Vasiliev, A.; Rochman, D.; Pecchia, M.; Ferroukhi, H.
Exploring Stochastic Sampling in Nuclear Data Uncertainties Assessment for Reactor Physics Applications and Validation Studies. *Energies* **2016**, *9*, 1039.
https://doi.org/10.3390/en9121039

**AMA Style**

Vasiliev A, Rochman D, Pecchia M, Ferroukhi H.
Exploring Stochastic Sampling in Nuclear Data Uncertainties Assessment for Reactor Physics Applications and Validation Studies. *Energies*. 2016; 9(12):1039.
https://doi.org/10.3390/en9121039

**Chicago/Turabian Style**
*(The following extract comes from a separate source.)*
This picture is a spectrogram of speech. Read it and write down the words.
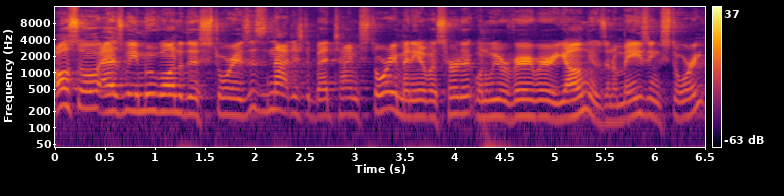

Vasiliev, Alexander, Dimitri Rochman, Marco Pecchia, and Hakim Ferroukhi.
2016. "Exploring Stochastic Sampling in Nuclear Data Uncertainties Assessment for Reactor Physics Applications and Validation Studies" *Energies* 9, no. 12: 1039.
https://doi.org/10.3390/en9121039